So, departing from work late was not going to work for me, inasmuch as that would either make my wife late for work (a non starter), or leave the toddlers alone at home while the older kids went to school (another non starter). Alternatively, I could boogie on home, and be the Dad. That was my Plan “A”, and I was reluctant to deviate from it.

Surprisingly, when I presented my reluctance to Beelzebub, she was unimpressed. “You will simply have to work late, until I can find someone to cover for you.”

As was I. “Uh, no. Your problem is NOT covering for ME. I am here, and will be here until the end of my shift at 0730. Your problem is covering for the employee who called off. I am unable to do so.”

“Well, you simply cannot leave. I do not have anybody to cover.”

She did not appear to be listening. “Well, I likely can stay until 0800, but not one minute later.

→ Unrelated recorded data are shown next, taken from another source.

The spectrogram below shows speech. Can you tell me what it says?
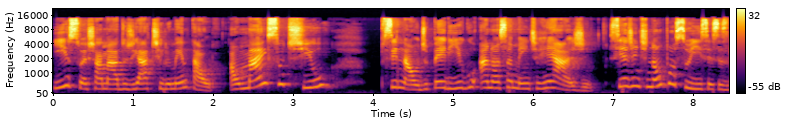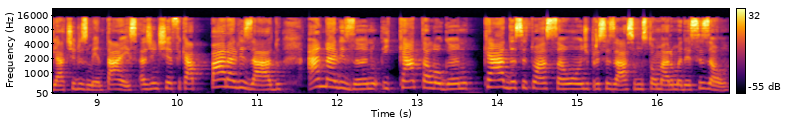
Isso é chamado de gatilho mental. Ao mais sutil sinal de perigo, a nossa mente reage. Se a gente não possuísse esses gatilhos mentais, a gente ia ficar paralisado, analisando e catalogando cada situação onde precisássemos tomar uma decisão.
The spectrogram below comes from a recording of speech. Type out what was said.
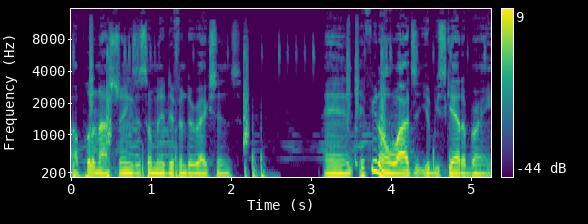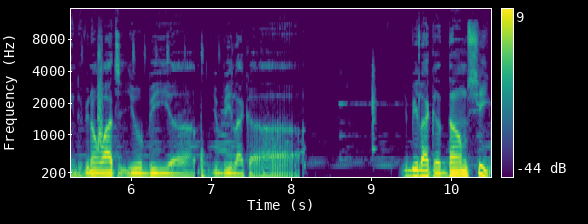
are pulling our strings in so many different directions and if you don't watch it, you'll be scatterbrained. If you don't watch it, you'll be uh, you'll be like a uh, you'll be like a dumb sheep,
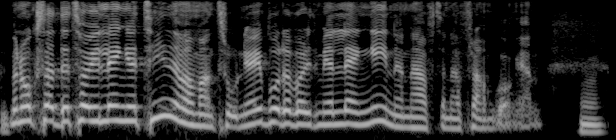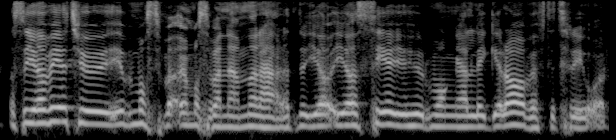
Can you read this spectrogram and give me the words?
Men också att det tar ju längre tid än vad man tror. Ni har ju båda varit med länge innan ni haft den här framgången. Alltså jag vet ju, jag måste, jag måste bara nämna det här, att jag, jag ser ju hur många lägger av efter tre år.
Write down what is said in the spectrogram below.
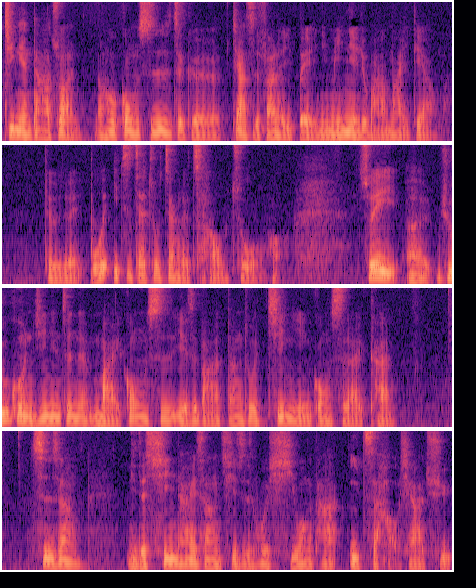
今年大赚，然后公司这个价值翻了一倍，你明年就把它卖掉对不对？不会一直在做这样的操作哈。所以呃，如果你今天真的买公司，也是把它当做经营公司来看，事实上你的心态上其实会希望它一直好下去。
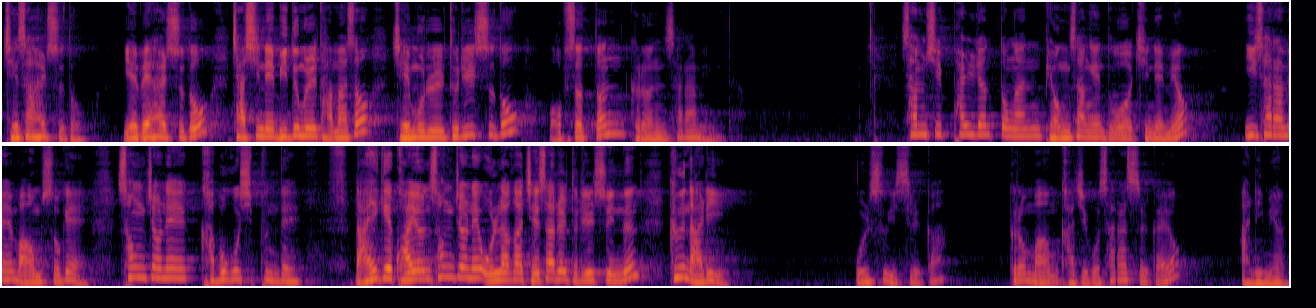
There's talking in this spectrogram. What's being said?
제사할 수도 예배할 수도 자신의 믿음을 담아서 제물을 드릴 수도 없었던 그런 사람입니다. 38년 동안 병상에 누워 지내며 이 사람의 마음속에 성전에 가보고 싶은데 나에게 과연 성전에 올라가 제사를 드릴 수 있는 그 날이 올 수 있을까? 그런 마음 가지고 살았을까요? 아니면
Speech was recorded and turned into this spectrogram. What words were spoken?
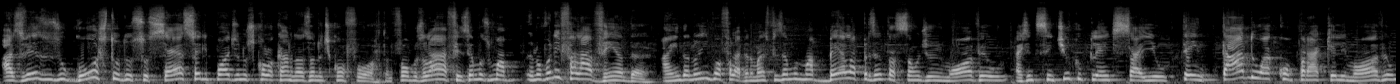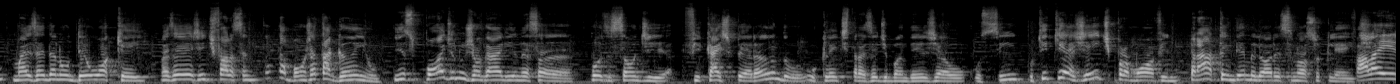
Às vezes o gosto do sucesso ele pode nos colocar na zona de conforto. Fomos lá, fizemos uma eu não vou nem falar venda, ainda não vou falar venda, mas fizemos uma bela apresentação de um imóvel. A gente sentiu que o cliente saiu tentado a comprar aquele imóvel, mas ainda não deu o ok. Mas aí a gente fala assim: então tá bom, já tá ganho. Isso pode nos jogar ali nessa posição de ficar esperando o cliente trazer de bandeja o, o sim. O que, que a gente promove para atender melhor esse nosso cliente? Fala aí,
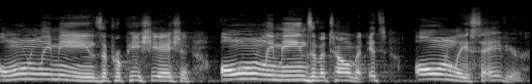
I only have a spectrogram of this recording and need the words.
only means of propitiation, only means of atonement, its only Savior.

I will not have my wife be late for her job, simply due to your inability to perform yours. Similarly, my children will have a parent at hand this morning, and that parent will be me. I can inconvenience myself a bit on your behalf, but I did not call in, I am not responsible to write, enforce, or amend the sick or tardy policy, and I will not accept that responsibility.”

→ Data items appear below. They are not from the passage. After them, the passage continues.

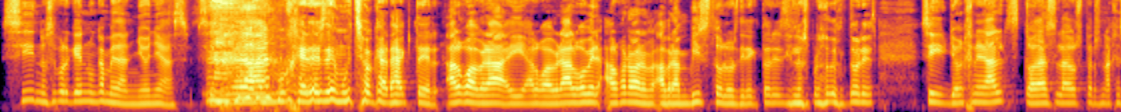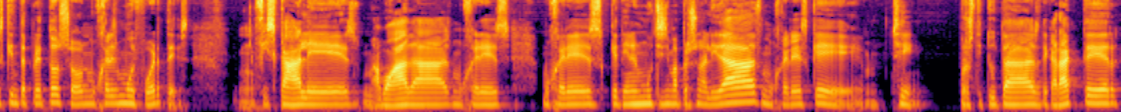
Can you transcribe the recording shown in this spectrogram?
Sí, no sé por qué nunca me dan ñoñas. Siempre me dan mujeres de mucho carácter. Algo habrá ahí, algo habrá, algo, ver, algo habrán visto los directores y los productores. Sí, yo en general, todos los personajes que interpreto son mujeres muy fuertes. Fiscales, abogadas, mujeres, mujeres que tienen muchísima personalidad, mujeres que, sí, prostitutas de carácter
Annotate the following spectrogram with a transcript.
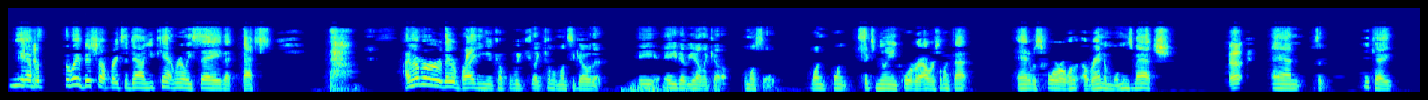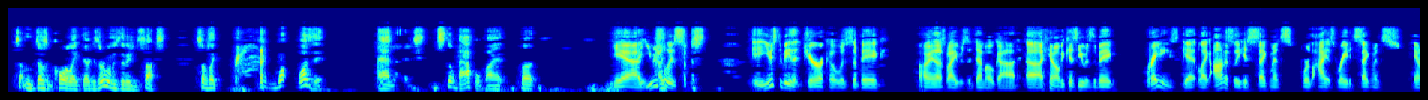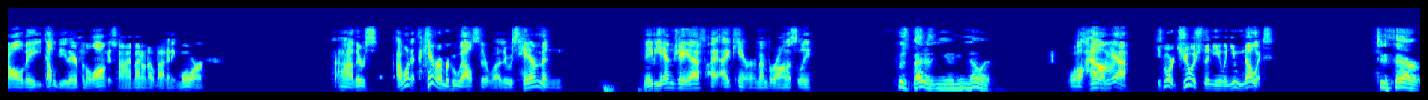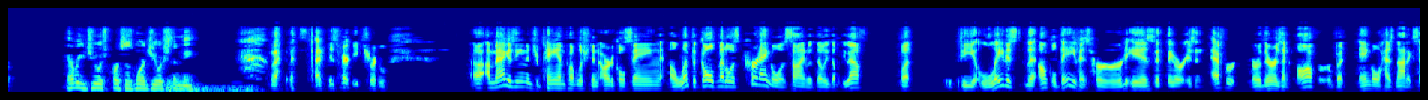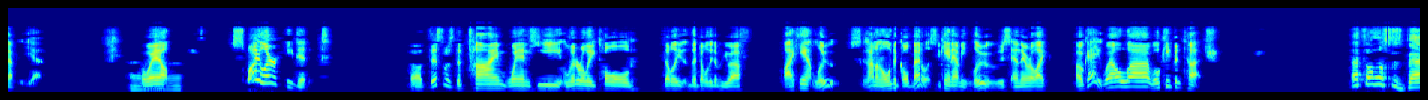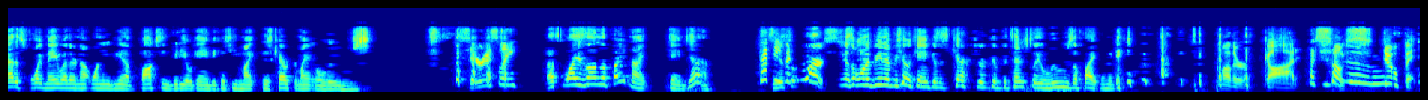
Yeah, just- but the way Bishop breaks it down, you can't really say that that's. I remember they were bragging a couple weeks, like a couple months ago, that AEW had like a almost a 1.6 million quarter hour or something like that, and it was for a, a random women's match. Uh. And it's like, okay, something doesn't correlate there because their women's division sucks. So I was like, what was it? And I'm still baffled by it, but yeah, usually it's, just- it used to be that Jericho was the big. I mean, that's why he was the demo god. Uh, you know, because he was the big ratings get. Like, honestly, his segments were the highest rated segments in all of AEW there for the longest time. I don't know about anymore. Uh, there's, I want, I can't remember who else there was. There was him and maybe MJF. I, I can't remember honestly. who's better than you and you know it? Well, hell yeah, he's more Jewish than you, and you know it. To be fair, every Jewish person is more Jewish than me. that, is, that is very true. Uh, a magazine in Japan published an article saying Olympic gold medalist Kurt Angle is signed with WWF, but the latest that Uncle Dave has heard is that there is an effort, or there is an offer, but Angle has not accepted yet. Well, spoiler, he didn't. So this was the time when he literally told w, the WWF, I can't lose, because I'm an Olympic gold medalist. You can't have me lose. And they were like, okay, well, uh, we'll keep in touch. That's almost as bad as Floyd Mayweather not wanting to be in a boxing video game because he might, his character might lose. Seriously? That's why he's on the Fight Night games, yeah. That's He even worse. He doesn't want to be in a video game because his character could potentially lose a fight in the game. Mother of God. That's so stupid.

Still with the not listening. “You can not leave. I will prevent you from leaving!”

That was interesting. “Uh-huh. How, exactly, do you plan to stop me? Simply so you know, I’m an ex-Da City street medic, and I have been threatened by honest-to-God, no shit felons. It will be interesting to see what you bring to the conversation, that they did not. And, if you’re later than 0730, you will miss your chance.”

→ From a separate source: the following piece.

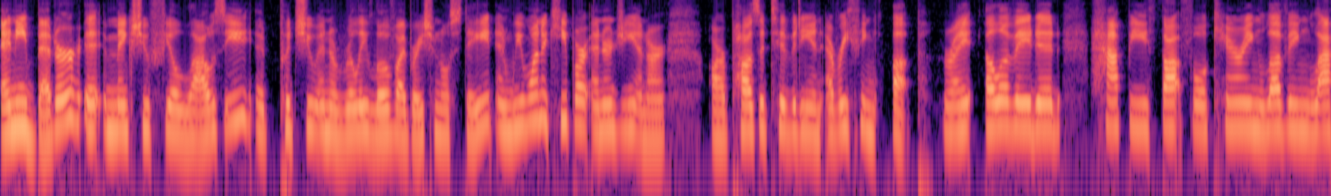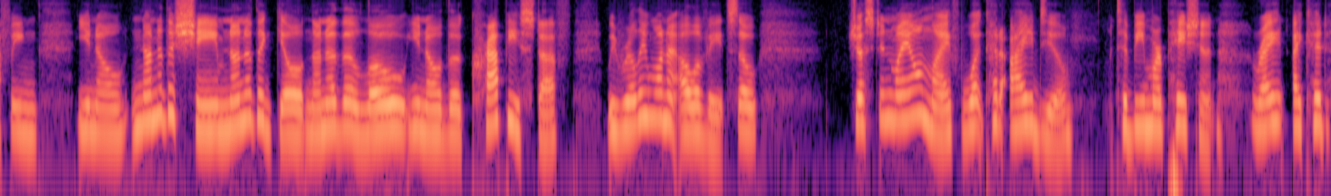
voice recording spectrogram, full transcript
any better. It makes you feel lousy. It puts you in a really low vibrational state. And we want to keep our energy and our, our positivity and everything up, right? Elevated, happy, thoughtful, caring, loving, laughing, you know, none of the shame, none of the guilt, none of the low, you know, the crappy stuff. We really want to elevate. So, just in my own life, what could I do to be more patient, right? I could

She was not giving up. “You cannot leave the narcotics unsecured.”

I had thought this through, just a bit. “I understand that. My plan is to secure the narcotics, and count off with whatever nurse you send to relieve me. If you have not done so by 0730, well, then I will secure the narcotics keys someplace I personally know to be safe, and bring them back with me when I return to work next week.”

“If you take them home, then I’ll send the sheriff out to retrieve them.”

This, as well, had been part of my ruminations. “That works for me. Once that deputy has provided me with documentation that he or she is a legitimate recipient, I will provide them to that officer, and require a written receipt.”

She delivered what she evidently thought was her trump card. “If you walk out that door, I’ll bring you up with the Board of Nursing on charges of patient abandonment.”

Me, I had a figurative Ace of Trumps. “That ought to be interesting. Just so you are aware, in that event I’ll bring charges against you, before the Board of Nursing, regarding your neglect of duty. You know folks will call off: you provide sick time. Yet, evidently, your ‘plan’ is to have somebody work as long as 36 hours, because you do not have any sort of real plan. I’m confident that I can argue that any reasonable and prudent administrator, of your background and training would know, or ought to know, that somebody might call off. With that knowledge, comes an affirmative duty to have a real plan to address the dislocations that this sick call will predictably produce. A plan that, evidently, you do not have.”

She did not seem to have a counter. “You cannot bring me before the Board of Nursing!”

I was unconcerned. “I’ll be certain to mention that. In my written complaint. To the Board of Nursing.”

The call terminated at about that point. I called home, and brought my wife up to speed on the entertaining soap opera that was my workplace. She was concerned about the youngest kids, and we game-planned a couple of alternative measures to manage things. We ended the call with a plan of action.

So, long about 0735, one Mark 1, Mod Ø Very Pissed Off Floor Nurse arrived to “take report”. Inasmuch as there was no soul there at all, not on the payroll, that part was quick. Narc count went smoothly, and I danced my happy ass out of the door. I met my wife on the road, part way to her job in the next town, we handed off the kids, and she continued to her job, and we went home.

The Moral Of The Story: Nurses are very, very good at passive aggressive behavior. I had been a nurse at that point for nigh onto 20 years. I would put my passive aggressive against anybody’s.

And, planning for things that are readily foreseeable, might be A Good Thing.

Tee-hee.